2. Sprinkle Some Mindfulness Into Your Routine Research shows the process of introspection, noting your thoughts and feelings, and following them to their source has a big impact on your perception. This perception shift can illuminate how your stressors may not be reflecting reality, and bring you into an active, empowered role in your life as opposed to a reactive and fear-based role.

Try labeling your stressors and identifying the power they have over you (or might not have!) Write them down. Taking notes by hand requires more mental effort and cements what you write into your thoughts!

Or, focus on your breathing for a few minutes. Breathe in for four-counts…hold for seven seconds… and release all of your breath for eight. I’ve found this deep breathing practice can bring peace and calm almost instantly.

3. Spice It up With Some Exercise! Here’s an example of helpful stress! Exercise increases your ability to withstand physical stress and brings loads of health benefits when done properly and safely. Physical benefits aside, just 30 minutes of moderate-intensity activity can lead to positive psychological benefits. These include feeling more in control, relaxed, lessened symptoms of depression, and less stressed.

This could look like taking your dog on a walk, breaking out for a booty-breaking dance session in your kitchen, or meeting up with a friend and trying out that new kickboxing class — the only wrong way to exercise is to do something you HATE and expect to stick with it. Find what ignites you and feels good — you can do this!

4. Affirmations Towards Self Love Challenge yourself to write down your values and goals and how they make you feel. Do this every day for 10 to 15 minutes and watch as your perspective begins to shift! Write in the present tense to fully experience the emotions you feel when labeling your values.

**Full Disclosure: I used to be pretty close-minded. All of this gratitude and manifesting and positive psychology… It felt like emotional comfort blankets cheesed out to the max. (And the stock ones can be pretty cheesy sometimes).

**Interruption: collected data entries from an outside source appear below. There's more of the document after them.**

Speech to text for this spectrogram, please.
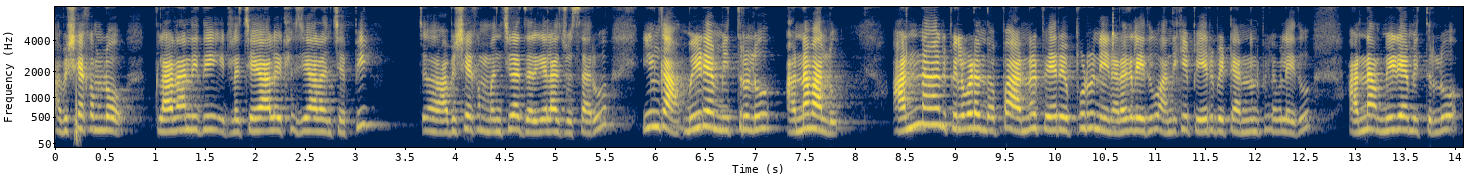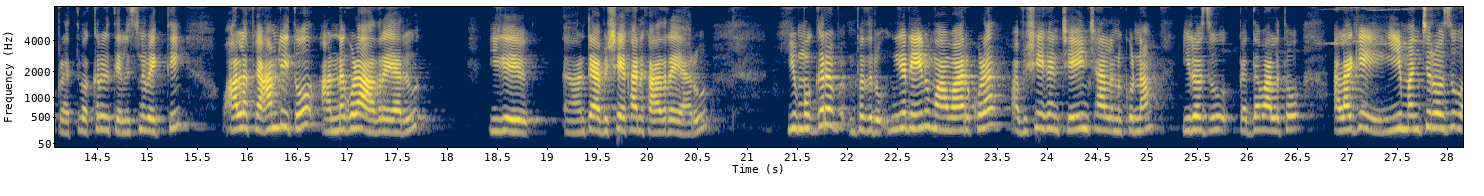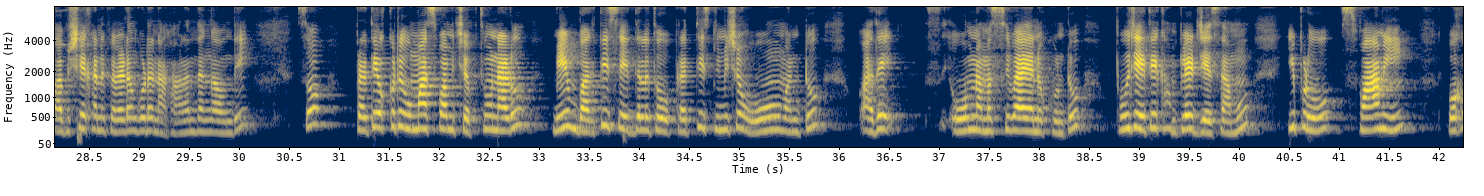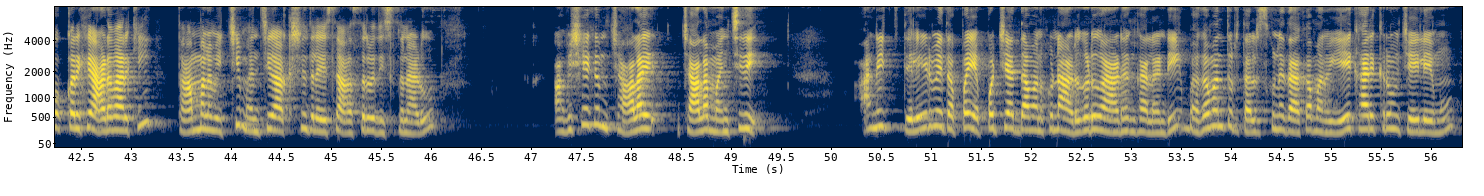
అభిషేకంలో ప్లానాన్ని ఇట్లా చేయాలి ఇట్లా చేయాలని చెప్పి అభిషేకం మంచిగా జరిగేలా చూశారు. ఇంకా మీడియా మిత్రులు అన్నవాళ్ళు అన్న అని పిలవడం తప్ప అన్న పేరు ఎప్పుడు నేను అడగలేదు. అందుకే పేరు పెట్టి అన్నను పిలవలేదు. అన్న మీడియా మిత్రులు ప్రతి ఒక్కరికి తెలిసిన వ్యక్తి వాళ్ళ ఫ్యామిలీతో అన్న కూడా ఆదరయ్యారు. ఈ అంటే అభిషేకానికి ఆదరయ్యారు. ఈ ముగ్గురు బదులు ఇంకా నేను మా వారు కూడా అభిషేకం చేయించాలనుకున్నాం ఈరోజు పెద్దవాళ్ళతో. అలాగే ఈ మంచి రోజు అభిషేకానికి వెళ్ళడం కూడా నాకు ఆనందంగా ఉంది. సో ప్రతి ఒక్కటి ఉమాస్వామి చెప్తూ ఉన్నాడు. మేము భక్తి శ్రద్ధలతో ప్రతి నిమిషం ఓం అంటూ అదే ఓం నమ శివాయ అనుకుంటూ పూజ అయితే కంప్లీట్ చేశాము. ఇప్పుడు స్వామి ఒక్కొక్కరికి ఆడవారికి తాంబలం ఇచ్చి మంచిగా అక్షింతలు వేసి ఆశీర్వదిస్తున్నాడు. అభిషేకం చాలా చాలా మంచిది అని తెలియడమే తప్ప ఎప్పటి చేద్దాం అనుకున్న అడుగడు ఆడంకాలండి భగవంతుడు తలుసుకునేదాకా మనం ఏ కార్యక్రమం చేయలేము.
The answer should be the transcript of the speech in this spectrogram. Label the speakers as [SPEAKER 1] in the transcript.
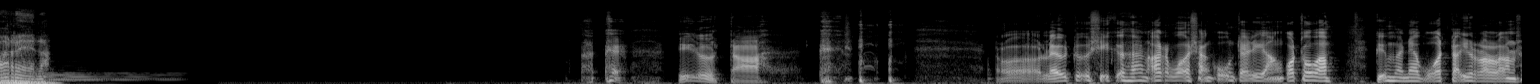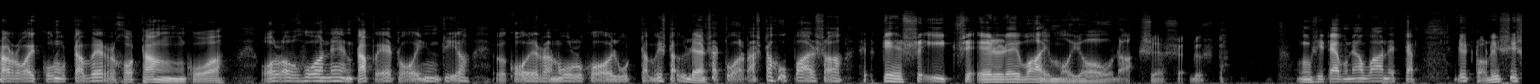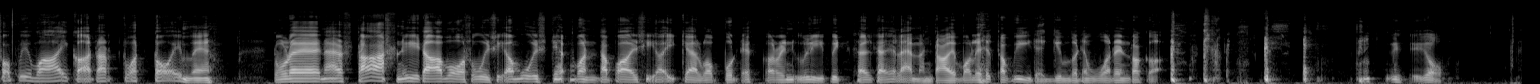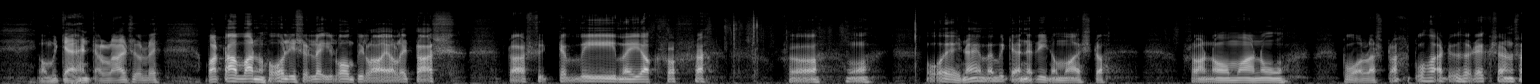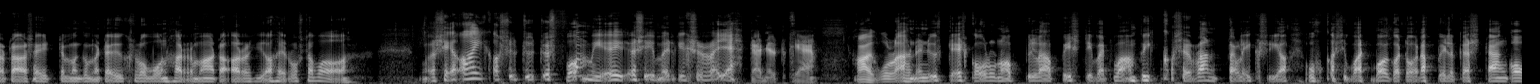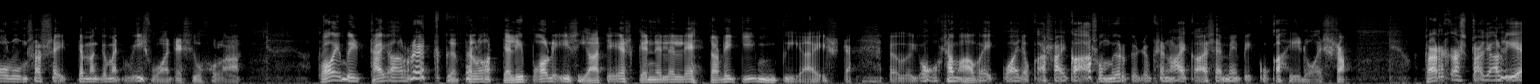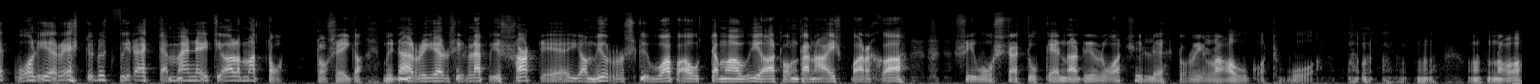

Real truth time? I was dead wrong. I do this every morning for about 10 to 15 minutes now. The key lies in personalizing these. When I first started, I felt aimless. After advice from friends, I began the process of writing affirmations. I labeled what I value in life, directing me towards goals that truly resonate with me. Feeling like you’re at the mercy of the karmic gods and completely adrift doesn’t need to be permanent. I want you to feel just as valued and capable of taking on the world as I now feel.

5. Relax Your Body Massage? Yes, please. We rush from place to place all day, so busy we don’t always realize the amount of strain we put on our bodies. From cramming ourselves into cars to sleeping in a weird position or not dealing with the slouch in your back…

Treat yourself! Massage out your muscles, stretch, try an ice bath. For ultimate relaxation, I love adding essential oils to transport me out of my Los Angeles apartment into bright gardens filled with Jasmine and Lavender.

6. Make Time for Happiness Carve out 20 minutes a day where you can do something you love. Lose yourself in it. Learn something new! Cook that new recipe you’ve been dying to try, read a few pages from that book that’s been sitting on the same shelf for years collecting dust. Maybe happiness for you comes with a good conversation and a glass of wine. Whatever makes you happy, squeeze in some time for it every day. You deserve it.

Woman Celebrating with Confetti and Joy

There you go!

A starter guide to de-stressing. I encourage you to keep exploring till you find the blend of de-stressors that is uniquely YOU. By figuring out your stressors and what makes you feel better, you are already devoting much-needed love and attention to the person who’s always there for you — YOU!

When you take charge of figuring out how you de-stress, you are empowering yourself to take charge of your life — you are denouncing the status quo. We can’t control everything in life. But we can choose to look at our lives and re-evaluate what’s helping us and what’s not. You deserve a life chosen by you, not by your overgrown but well-intentioned stress response.

Remember, I believe in you and you can do this!


*originally published on Medium March 7, 2020*

166 views0 comments


bottom of page